*What the exercise asks:* Could you copy the records below exactly, leaving out any pictures they include?

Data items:

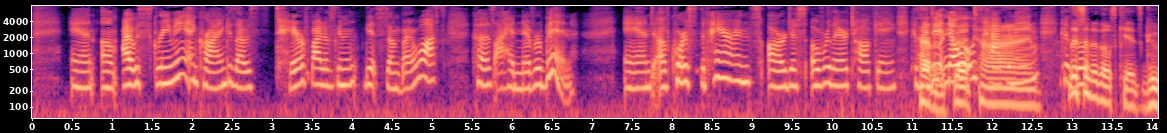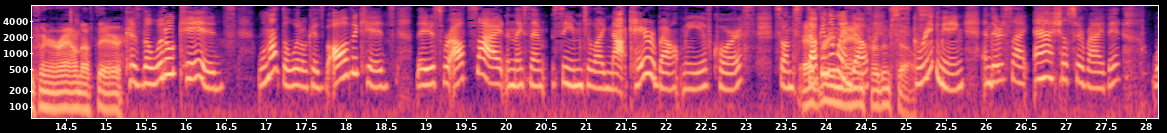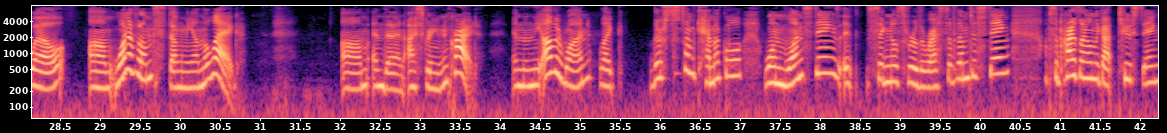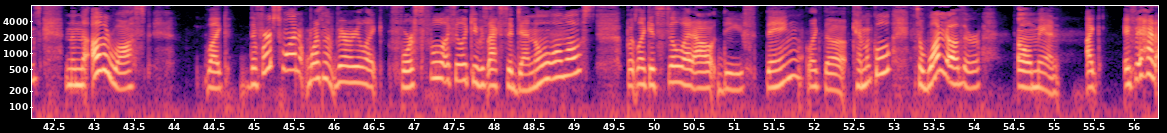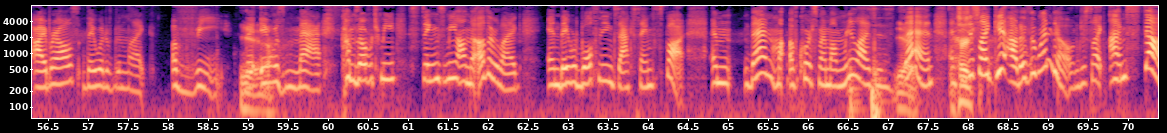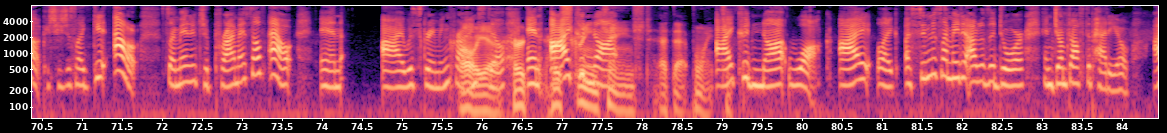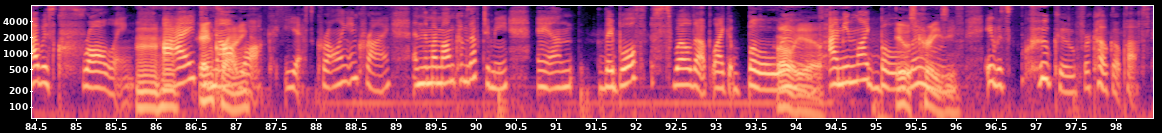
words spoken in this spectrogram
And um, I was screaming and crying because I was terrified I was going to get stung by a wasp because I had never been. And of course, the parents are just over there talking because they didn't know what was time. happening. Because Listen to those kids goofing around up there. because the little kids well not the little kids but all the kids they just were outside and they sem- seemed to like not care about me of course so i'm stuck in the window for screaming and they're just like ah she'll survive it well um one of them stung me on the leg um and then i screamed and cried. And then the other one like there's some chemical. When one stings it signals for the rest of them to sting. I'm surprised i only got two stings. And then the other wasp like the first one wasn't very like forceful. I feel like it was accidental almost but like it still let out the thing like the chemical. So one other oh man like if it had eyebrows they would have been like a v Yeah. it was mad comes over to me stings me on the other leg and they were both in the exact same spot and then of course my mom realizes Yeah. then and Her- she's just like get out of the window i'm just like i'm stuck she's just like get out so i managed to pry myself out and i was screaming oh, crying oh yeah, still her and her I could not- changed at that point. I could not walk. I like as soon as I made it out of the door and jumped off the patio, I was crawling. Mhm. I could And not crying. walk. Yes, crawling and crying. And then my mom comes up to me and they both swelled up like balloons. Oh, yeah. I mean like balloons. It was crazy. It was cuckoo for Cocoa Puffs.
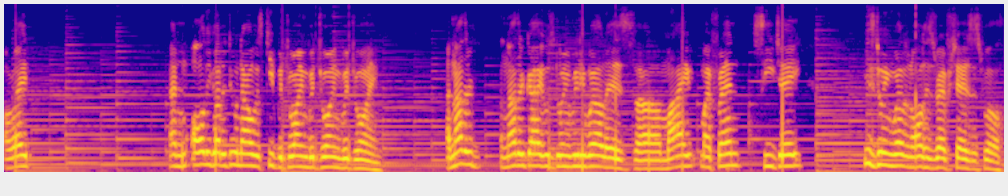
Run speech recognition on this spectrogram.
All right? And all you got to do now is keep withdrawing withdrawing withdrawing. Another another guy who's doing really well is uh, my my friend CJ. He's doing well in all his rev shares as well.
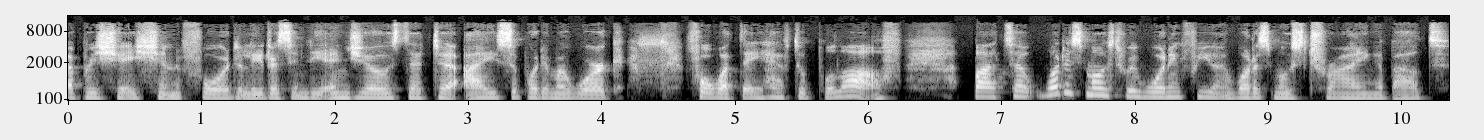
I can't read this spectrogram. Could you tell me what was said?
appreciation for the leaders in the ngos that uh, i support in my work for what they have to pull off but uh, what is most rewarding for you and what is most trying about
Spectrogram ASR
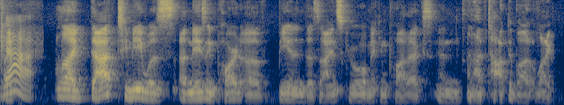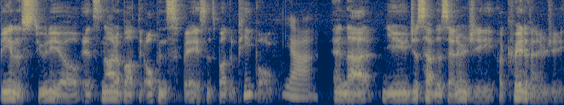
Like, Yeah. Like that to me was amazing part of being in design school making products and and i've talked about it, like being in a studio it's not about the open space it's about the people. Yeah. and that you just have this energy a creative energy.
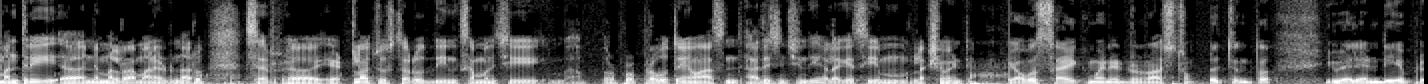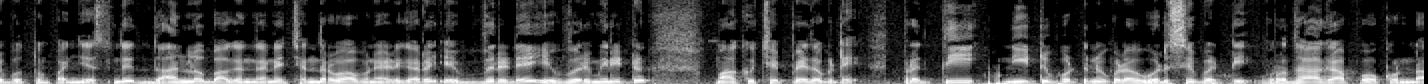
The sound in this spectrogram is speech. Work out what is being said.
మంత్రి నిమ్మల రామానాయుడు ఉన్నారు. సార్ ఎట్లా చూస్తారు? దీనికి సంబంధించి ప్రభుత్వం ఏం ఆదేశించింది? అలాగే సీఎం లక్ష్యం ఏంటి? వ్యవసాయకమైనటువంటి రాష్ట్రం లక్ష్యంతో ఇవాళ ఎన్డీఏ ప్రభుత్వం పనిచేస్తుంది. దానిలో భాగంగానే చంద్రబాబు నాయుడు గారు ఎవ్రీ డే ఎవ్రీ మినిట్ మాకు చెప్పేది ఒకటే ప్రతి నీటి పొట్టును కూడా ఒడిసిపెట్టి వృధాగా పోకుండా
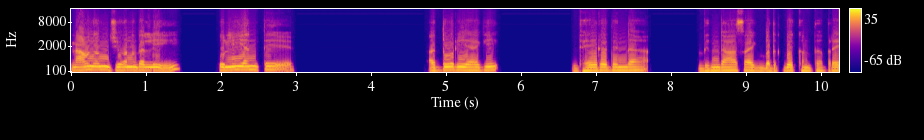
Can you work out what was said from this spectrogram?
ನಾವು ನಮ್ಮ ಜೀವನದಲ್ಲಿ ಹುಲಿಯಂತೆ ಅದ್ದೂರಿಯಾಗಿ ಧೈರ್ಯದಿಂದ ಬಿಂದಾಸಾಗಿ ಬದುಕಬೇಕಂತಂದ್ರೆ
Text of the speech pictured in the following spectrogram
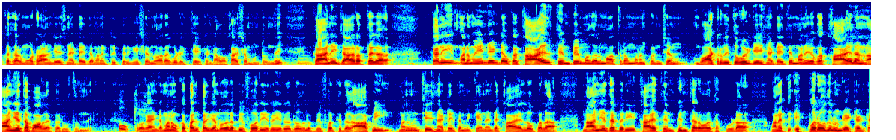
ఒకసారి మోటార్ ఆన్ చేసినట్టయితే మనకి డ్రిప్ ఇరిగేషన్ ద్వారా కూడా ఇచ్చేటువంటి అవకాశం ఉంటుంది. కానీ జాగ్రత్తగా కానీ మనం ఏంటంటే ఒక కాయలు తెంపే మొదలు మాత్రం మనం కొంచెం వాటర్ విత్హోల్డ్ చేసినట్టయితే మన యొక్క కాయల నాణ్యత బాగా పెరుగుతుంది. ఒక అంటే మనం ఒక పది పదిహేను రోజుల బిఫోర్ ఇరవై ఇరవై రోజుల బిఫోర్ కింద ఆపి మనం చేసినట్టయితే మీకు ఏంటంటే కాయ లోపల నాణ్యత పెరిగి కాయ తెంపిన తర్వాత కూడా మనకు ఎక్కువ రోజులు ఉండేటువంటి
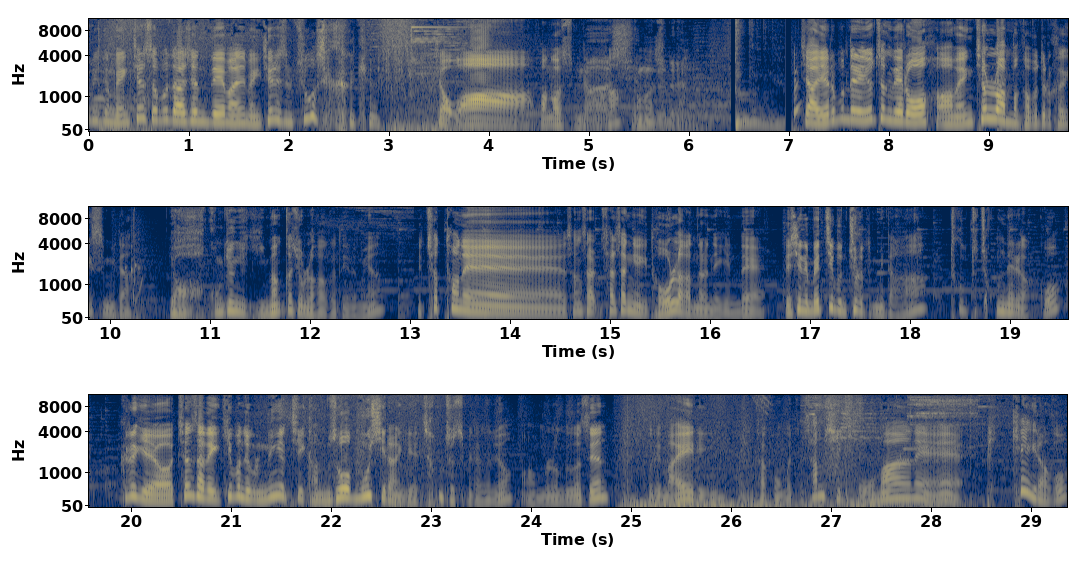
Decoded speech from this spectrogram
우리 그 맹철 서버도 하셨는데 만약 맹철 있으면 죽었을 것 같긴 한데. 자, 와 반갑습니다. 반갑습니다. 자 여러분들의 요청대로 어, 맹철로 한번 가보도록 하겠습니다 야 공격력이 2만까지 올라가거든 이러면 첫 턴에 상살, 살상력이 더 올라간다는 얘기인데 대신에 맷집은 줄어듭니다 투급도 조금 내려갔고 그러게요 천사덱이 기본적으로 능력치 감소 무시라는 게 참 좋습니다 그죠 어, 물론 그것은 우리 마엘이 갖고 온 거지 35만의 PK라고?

*Task answer:*
words spoken in this spectrogram
And um, I was screaming and crying because I was terrified I was going to get stung by a wasp because I had never been. And of course, the parents are just over there talking because they didn't know what was time. happening. Because Listen to those kids goofing around up there. because the little kids well not the little kids but all the kids they just were outside and they sem- seemed to like not care about me of course so i'm stuck in the window for screaming and they're just like ah she'll survive it well um one of them stung me on the leg um and then i screamed and cried. And then the other one like there's some chemical. When one stings it signals for the rest of them to sting. I'm surprised i only got two stings. And then the other wasp like the first one wasn't very like forceful. I feel like it was accidental almost but like it still let out the thing like the chemical. So one other oh man like if it had eyebrows they would have been like a v Yeah. it was mad comes over to me stings me on the other leg and they were both in the exact same spot and then of course my mom realizes Yeah. then and Her- she's just like get out of the window i'm just like i'm stuck she's just like get out so i managed to pry myself out and i was screaming oh, crying oh yeah, still her and her I could not- changed at that point. I could not walk. I like as soon as I made it out of the door and jumped off the patio, I was crawling. Mhm. I could And not crying. walk. Yes, crawling and crying. And then my mom comes up to me and they both swelled up like balloons. Oh, yeah. I mean like balloons. It was crazy. It was cuckoo for Cocoa Puffs.
Run speech recognition on this spectrogram.
All right? And all you got to do now is keep withdrawing withdrawing withdrawing. Another another guy who's doing really well is uh, my my friend CJ. He's doing well in all his rev shares as well.
I can't read this spectrogram. Could you tell me what was said?
appreciation for the leaders in the ngos that uh, i support in my work for what they have to pull off but uh, what is most rewarding for you and what is most trying about
Spectrogram ASR
Like, Yeah. Like that to me was amazing part of being in design school making products and and i've talked about it, like being in a studio it's not about the open space it's about the people. Yeah. and that you just have this energy a creative energy.
The sound in this spectrogram is speech. Work out what is being said.
మంత్రి నిమ్మల రామానాయుడు ఉన్నారు. సార్ ఎట్లా చూస్తారు? దీనికి సంబంధించి ప్రభుత్వం ఏం ఆదేశించింది? అలాగే సీఎం లక్ష్యం ఏంటి? వ్యవసాయకమైనటువంటి రాష్ట్రం లక్ష్యంతో ఇవాళ ఎన్డీఏ ప్రభుత్వం పనిచేస్తుంది. దానిలో భాగంగానే చంద్రబాబు నాయుడు గారు ఎవ్రీ డే ఎవ్రీ మినిట్ మాకు చెప్పేది ఒకటే ప్రతి నీటి పొట్టును కూడా ఒడిసిపెట్టి వృధాగా పోకుండా
Can you work out what was said from this spectrogram?
ನಾವು ನಮ್ಮ ಜೀವನದಲ್ಲಿ ಹುಲಿಯಂತೆ ಅದ್ದೂರಿಯಾಗಿ ಧೈರ್ಯದಿಂದ ಬಿಂದಾಸಾಗಿ ಬದುಕಬೇಕಂತಂದ್ರೆ
Text of the speech pictured in the following spectrogram
ఒకసారి మోటార్ ఆన్ చేసినట్టయితే మనకి డ్రిప్ ఇరిగేషన్ ద్వారా కూడా ఇచ్చేటువంటి అవకాశం ఉంటుంది. కానీ జాగ్రత్తగా కానీ మనం ఏంటంటే ఒక కాయలు తెంపే మొదలు మాత్రం మనం కొంచెం వాటర్ విత్హోల్డ్ చేసినట్టయితే మన యొక్క కాయల నాణ్యత బాగా పెరుగుతుంది. ఒక అంటే మనం ఒక పది పదిహేను రోజుల బిఫోర్ ఇరవై ఇరవై రోజుల బిఫోర్ కింద ఆపి మనం చేసినట్టయితే మీకు ఏంటంటే కాయ లోపల నాణ్యత పెరిగి కాయ తెంపిన తర్వాత కూడా మనకు ఎక్కువ రోజులు ఉండేటువంటి
Decoded speech from this spectrogram
우리 그 맹철 서버도 하셨는데 만약 맹철 있으면 죽었을 것 같긴 한데. 자, 와 반갑습니다. 반갑습니다. 자 여러분들의 요청대로 어, 맹철로 한번 가보도록 하겠습니다 야 공격력이 2만까지 올라가거든 이러면 첫 턴에 상살, 살상력이 더 올라간다는 얘기인데 대신에 맷집은 줄어듭니다 투급도 조금 내려갔고 그러게요 천사덱이 기본적으로 능력치 감소 무시라는 게 참 좋습니다 그죠 어, 물론 그것은 우리 마엘이 갖고 온 거지 35만의 PK라고?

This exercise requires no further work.